AM 3: Speech and Language Processing Over the WWW
Mazin Gilbert (ATT)
This tutorial will provide an overview of the impact of the internet revolution on speech and language processing technologies. In particular, the tutorial will address the following areas:
1) Advances in Speech and Language Technology: Theoretical and practical perspective of the speech and language technologies including speech synthesis and recognition, speaker recognition, language understanding, question/answering, natural language processing, semantic classification, and machine translation.
2) The Web Transformation: The web transformation in areas of communication and information mining including document analysis and understanding, webpage analysis, information search and retrieval, trend analysis and tracking, and Services-over IP,
3) Emergence of a New Era: Technical challenges and lucrative business opportunities that are being created by the web revolution. The emergence of new applications and services for multimodal and multimedia information mining, web-based interactive virtual agents, and surveillance and intelligence gathering from blogs and web multimedia contents.
PM 1: A survey of robust speech recognition techniques
Jasha Droppo (Microsoft)
The course consists of three complementary sections: an analysis of the problem, an overview of simple solutions, and a study of active research areas.
The first part of the tutorial is dedicated to analyzing the types of noises characteristic of deployed systems, and how they affect the acoustic features.
The second part of the tutorial presents some simple, well-proven techniques that achieve noise robustness.
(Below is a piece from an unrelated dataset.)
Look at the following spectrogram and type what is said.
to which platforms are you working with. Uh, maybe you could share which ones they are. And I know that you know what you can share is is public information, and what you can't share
These techniques are suitable for either deployed systems or strong noise-robust research baselines.
The final, and longest, part of the tutorial covers the details and relationships among recent work in the field, including auditory scene analysis and data-driven probabilistic approaches, feature-based and model-based techniques, feature enhancement and feature normalization, and maximum likelihood and discriminative training criteria.
PM 2: Nonspectral Features for Speech Processing
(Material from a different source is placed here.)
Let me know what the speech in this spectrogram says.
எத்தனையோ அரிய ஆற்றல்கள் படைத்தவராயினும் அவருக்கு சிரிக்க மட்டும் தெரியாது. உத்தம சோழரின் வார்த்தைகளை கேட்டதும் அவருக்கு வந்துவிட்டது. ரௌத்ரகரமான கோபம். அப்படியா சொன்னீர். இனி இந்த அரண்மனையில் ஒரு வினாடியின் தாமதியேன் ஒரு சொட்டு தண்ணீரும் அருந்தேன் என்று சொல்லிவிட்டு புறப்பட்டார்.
B. Yegnanarayana (IIT Madras)
For most speech applications, the speech information is captured through short-time (10-30ms) spectral features.
But the speech signal contains significant information in various other components, such as the phase of the short-time Fourier transform, the subsegmental (1-3ms) features, and the suprasegmental features.
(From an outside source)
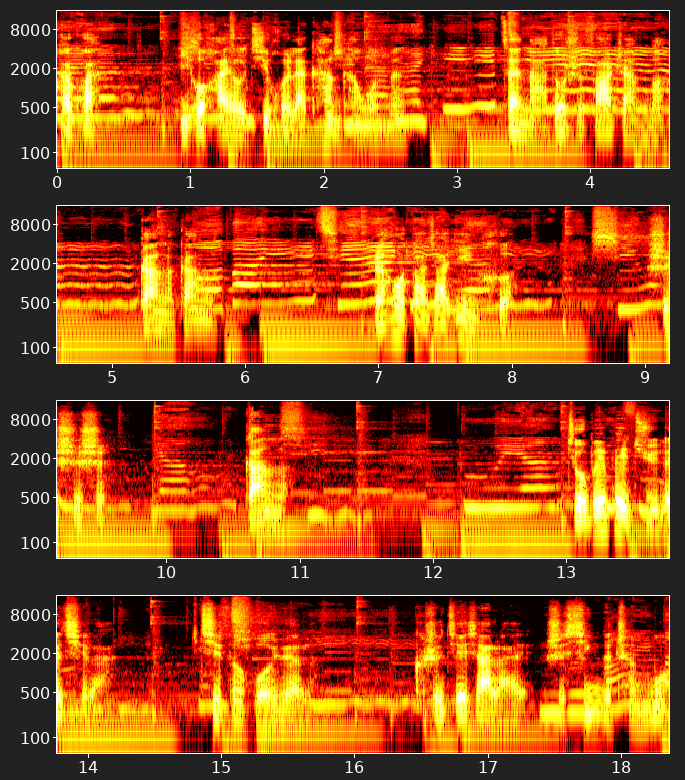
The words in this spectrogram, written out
快快，以后还有机会来看看我们，在哪都是发展嘛。”干了，干了。然后大家应和：“是是是。”干了，酒杯被举了起来，气氛活跃了。可是接下来是新的沉默。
Several linear and nonlinear methods will be discussed to extract the information present in these components.
The importance of these nonspectral features will be demonstrated in applications such as speaker verification, speech enhancement, speech synthesis, speech recognition, and language identification.
PM 3: Music Information Retrieval
Thomas Kemp and Jana Eggink (Sony Germany)
In this tutorial, we will give a comprehensive overview over the research areas in MIR, explain the fundamental algorithms that have been successfully employed, and point you to the relevant authors and publications.
Topics that will be covered by the tutorial range from early Query by Humming systems over Music similarity computation, Music Mood Detection and genre recognition to Music Identification (fingerprinting).
Different aspects of music transcription will be covered, including beat tracking, instrument identification and melody extraction. The technology behind automatic generation of individualized play lists and of personalized recommendations for music will be explained.
One additional focus point of the tutorial will be music identification. Systems such as mobile phone music identification services will be explained in detail, and compared to well-known services as CD identification.